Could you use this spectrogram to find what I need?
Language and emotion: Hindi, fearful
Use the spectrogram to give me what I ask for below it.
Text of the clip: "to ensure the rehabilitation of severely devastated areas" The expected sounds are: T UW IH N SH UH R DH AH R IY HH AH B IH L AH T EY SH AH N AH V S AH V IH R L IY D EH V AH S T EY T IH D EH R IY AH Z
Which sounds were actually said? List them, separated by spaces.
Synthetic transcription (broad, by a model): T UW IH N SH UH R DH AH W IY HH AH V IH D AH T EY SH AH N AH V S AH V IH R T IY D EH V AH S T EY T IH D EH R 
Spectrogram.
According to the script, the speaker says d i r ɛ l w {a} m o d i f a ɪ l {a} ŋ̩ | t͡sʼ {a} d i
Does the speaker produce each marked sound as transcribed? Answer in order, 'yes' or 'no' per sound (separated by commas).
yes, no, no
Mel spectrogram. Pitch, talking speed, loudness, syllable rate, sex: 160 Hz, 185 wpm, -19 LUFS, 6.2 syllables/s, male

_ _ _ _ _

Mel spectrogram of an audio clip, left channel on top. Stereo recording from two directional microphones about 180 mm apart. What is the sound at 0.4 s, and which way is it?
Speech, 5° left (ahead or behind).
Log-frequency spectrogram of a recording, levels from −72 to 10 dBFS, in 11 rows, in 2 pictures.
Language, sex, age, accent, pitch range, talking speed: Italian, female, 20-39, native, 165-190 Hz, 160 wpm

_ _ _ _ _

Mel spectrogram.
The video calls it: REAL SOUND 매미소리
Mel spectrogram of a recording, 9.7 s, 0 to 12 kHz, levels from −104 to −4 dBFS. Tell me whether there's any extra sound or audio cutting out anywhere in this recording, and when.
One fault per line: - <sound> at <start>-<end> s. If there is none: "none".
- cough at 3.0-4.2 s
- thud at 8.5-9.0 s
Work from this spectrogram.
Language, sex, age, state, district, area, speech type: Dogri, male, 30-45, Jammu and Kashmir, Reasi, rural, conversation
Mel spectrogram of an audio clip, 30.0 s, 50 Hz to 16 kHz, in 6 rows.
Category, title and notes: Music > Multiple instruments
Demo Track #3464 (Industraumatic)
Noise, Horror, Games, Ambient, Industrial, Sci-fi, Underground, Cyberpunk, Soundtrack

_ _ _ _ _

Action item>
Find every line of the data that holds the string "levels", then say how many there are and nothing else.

Answer space>
2